The central gameplay to Mafia II are shootouts that are plentiful and, for the most part, fun. The level of detail in the game extends to the combat with breakable scenery that is very successful at heightening the drama of a tommy-gun jamboree. The combat is very cover based and you will die quickly if you are not behind a solid object. Although, the decision to hold down the a/x button to enter and exit cover is questionable and can cause great hardship in tense situations.
While the combat, with all its drama is quite compelling early on in the game, over time it gives way to the limitations of the level design and enemy A.I. The combat is stop and pop in the most direct sense of the term. Almost all enemies will hide behind objects to occasionally lean out to shoot and this is when you shoot them. Rarely do they move to alternate cover or keep you on your toes. Similar to issues I found in the original Uncharted, you are trying to hit slender enemies from a distance and the controls, while solid, do not offer that extra level of finesse to comfortably lock onto a rather small target. More importantly the repeated whack-a-mole combat loses its spark as you enter into most encounters knowing how they will play out.

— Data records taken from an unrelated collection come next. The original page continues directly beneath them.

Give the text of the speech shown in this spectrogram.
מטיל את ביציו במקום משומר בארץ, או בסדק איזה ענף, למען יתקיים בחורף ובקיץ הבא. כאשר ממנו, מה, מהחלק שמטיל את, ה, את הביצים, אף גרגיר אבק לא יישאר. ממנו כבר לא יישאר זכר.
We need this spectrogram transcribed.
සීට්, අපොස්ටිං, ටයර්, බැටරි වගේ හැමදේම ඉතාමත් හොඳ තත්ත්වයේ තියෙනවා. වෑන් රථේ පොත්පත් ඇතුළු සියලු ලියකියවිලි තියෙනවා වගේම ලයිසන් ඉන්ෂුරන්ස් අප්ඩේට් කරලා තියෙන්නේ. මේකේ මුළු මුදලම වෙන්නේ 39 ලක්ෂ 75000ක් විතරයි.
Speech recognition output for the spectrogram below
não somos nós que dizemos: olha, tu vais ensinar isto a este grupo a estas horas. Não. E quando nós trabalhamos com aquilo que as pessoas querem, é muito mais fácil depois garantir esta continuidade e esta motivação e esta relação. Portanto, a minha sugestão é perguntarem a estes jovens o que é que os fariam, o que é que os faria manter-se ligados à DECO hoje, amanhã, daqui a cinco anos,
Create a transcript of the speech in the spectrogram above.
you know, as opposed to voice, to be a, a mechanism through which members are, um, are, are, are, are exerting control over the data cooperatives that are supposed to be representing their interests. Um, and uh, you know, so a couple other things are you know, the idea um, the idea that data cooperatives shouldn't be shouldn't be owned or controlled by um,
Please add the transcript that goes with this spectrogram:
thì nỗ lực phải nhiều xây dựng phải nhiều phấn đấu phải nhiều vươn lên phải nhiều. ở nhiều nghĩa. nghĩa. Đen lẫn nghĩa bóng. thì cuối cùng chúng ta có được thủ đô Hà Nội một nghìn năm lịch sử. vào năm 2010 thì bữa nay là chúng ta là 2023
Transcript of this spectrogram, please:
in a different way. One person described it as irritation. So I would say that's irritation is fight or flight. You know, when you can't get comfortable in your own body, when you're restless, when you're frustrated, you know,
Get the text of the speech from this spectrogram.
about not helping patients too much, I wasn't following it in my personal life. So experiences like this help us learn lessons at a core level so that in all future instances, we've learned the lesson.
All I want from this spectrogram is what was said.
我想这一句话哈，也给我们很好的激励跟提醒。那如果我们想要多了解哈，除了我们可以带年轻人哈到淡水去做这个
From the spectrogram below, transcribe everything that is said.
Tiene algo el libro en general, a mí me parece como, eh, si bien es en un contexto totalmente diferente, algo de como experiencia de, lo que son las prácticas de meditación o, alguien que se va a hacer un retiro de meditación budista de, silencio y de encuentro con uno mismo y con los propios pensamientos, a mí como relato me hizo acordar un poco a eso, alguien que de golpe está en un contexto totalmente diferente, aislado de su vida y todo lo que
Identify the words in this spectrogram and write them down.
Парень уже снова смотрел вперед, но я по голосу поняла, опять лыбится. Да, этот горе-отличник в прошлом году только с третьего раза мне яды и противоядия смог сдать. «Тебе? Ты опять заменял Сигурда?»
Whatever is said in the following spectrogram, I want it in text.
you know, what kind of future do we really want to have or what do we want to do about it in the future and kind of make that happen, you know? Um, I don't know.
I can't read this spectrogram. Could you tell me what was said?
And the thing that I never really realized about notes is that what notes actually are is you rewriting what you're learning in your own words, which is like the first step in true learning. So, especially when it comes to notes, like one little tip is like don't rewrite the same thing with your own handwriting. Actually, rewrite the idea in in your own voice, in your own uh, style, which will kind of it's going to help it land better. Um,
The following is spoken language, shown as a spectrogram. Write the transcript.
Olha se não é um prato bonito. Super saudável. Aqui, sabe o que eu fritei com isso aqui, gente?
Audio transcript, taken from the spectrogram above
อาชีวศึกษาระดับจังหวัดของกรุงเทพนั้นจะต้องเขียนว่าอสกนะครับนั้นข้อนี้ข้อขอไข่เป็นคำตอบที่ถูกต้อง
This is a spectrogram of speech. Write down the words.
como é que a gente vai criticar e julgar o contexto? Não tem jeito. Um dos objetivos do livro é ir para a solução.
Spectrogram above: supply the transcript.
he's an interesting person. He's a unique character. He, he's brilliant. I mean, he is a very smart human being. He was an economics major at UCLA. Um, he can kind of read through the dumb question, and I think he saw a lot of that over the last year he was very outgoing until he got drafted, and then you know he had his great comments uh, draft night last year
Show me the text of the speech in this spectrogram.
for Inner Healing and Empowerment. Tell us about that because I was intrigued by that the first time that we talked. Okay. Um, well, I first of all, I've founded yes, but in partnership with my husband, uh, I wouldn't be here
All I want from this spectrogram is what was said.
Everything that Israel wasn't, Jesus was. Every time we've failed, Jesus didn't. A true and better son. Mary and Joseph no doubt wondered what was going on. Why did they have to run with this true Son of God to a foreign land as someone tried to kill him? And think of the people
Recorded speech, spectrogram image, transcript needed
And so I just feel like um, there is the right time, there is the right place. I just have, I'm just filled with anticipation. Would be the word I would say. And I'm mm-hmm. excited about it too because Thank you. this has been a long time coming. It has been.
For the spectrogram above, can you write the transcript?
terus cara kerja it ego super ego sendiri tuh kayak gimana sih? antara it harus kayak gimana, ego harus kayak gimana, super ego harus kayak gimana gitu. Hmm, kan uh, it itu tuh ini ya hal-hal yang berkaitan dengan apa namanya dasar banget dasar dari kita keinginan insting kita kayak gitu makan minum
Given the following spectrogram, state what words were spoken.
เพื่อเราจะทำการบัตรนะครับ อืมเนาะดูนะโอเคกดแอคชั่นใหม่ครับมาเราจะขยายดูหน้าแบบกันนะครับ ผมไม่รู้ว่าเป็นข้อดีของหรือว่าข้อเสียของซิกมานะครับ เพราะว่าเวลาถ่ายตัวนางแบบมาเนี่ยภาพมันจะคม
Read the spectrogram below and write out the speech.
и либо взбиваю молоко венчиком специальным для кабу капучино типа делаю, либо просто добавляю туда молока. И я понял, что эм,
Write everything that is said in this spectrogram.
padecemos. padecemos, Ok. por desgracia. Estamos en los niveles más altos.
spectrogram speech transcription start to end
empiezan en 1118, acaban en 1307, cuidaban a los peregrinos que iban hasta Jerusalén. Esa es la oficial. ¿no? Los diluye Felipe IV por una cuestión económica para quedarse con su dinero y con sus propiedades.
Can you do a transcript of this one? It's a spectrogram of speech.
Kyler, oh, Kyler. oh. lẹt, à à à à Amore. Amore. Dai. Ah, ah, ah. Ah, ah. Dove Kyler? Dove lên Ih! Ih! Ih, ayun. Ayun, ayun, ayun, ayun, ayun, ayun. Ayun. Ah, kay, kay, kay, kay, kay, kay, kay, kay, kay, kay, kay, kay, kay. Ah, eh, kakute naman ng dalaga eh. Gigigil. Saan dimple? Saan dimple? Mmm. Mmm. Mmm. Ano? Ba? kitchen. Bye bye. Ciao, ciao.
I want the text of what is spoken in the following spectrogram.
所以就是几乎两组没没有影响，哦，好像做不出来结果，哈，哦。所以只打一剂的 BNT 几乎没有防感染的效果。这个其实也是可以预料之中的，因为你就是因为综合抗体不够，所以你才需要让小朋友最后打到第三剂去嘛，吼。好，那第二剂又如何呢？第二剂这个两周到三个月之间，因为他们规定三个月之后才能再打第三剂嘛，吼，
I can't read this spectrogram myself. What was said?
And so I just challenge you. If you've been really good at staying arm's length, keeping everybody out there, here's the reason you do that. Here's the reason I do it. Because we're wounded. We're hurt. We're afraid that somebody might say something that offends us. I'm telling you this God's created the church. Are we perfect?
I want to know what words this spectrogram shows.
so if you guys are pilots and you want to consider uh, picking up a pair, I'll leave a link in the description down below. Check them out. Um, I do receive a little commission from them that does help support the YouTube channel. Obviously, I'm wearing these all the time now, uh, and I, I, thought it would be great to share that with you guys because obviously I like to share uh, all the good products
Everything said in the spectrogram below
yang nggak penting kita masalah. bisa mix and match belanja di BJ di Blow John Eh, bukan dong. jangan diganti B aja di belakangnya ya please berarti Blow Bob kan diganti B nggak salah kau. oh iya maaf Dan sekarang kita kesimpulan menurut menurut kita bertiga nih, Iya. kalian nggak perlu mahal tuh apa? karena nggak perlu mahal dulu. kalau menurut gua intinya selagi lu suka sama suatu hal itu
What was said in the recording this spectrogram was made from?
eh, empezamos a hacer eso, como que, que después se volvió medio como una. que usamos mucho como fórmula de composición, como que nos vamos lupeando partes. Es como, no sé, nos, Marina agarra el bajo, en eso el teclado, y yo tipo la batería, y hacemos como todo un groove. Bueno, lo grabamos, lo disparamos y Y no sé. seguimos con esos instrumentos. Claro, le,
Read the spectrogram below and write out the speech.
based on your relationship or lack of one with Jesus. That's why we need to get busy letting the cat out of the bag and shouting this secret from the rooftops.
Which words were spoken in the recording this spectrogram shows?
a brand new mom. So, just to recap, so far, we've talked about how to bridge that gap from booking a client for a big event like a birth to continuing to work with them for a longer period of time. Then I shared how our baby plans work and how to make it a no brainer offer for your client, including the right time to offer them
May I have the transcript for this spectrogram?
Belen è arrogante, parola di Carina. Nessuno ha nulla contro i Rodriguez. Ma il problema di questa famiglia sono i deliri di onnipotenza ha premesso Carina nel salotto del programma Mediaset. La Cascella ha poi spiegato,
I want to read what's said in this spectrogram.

In addition, the health system alerts you to damage you incur by desaturating the color on screen, while this is typical of many games, in Mafia¸ it can take as few as two shots to bring the screen to black and white, which would be manageable if so many of the combat spaces were not so dark to begin with. Throughout the game I found myself unable to see virtually anything on the screen as I waited for it to brighten enough to get back into the game. The intentions are well placed; however, in practice, it only serves to unnecessarily lengthen action that would benefit from brevity.
While this would typically seem like a serious drawback, in the end Mafia II is such an impressive package and an act of such effective mood that it never impeded my desire to see what happens next. Audacious in its design and story choices, Mafia II shows new possibilities in the medium and merits interest by anyone wanting an adult change of pace.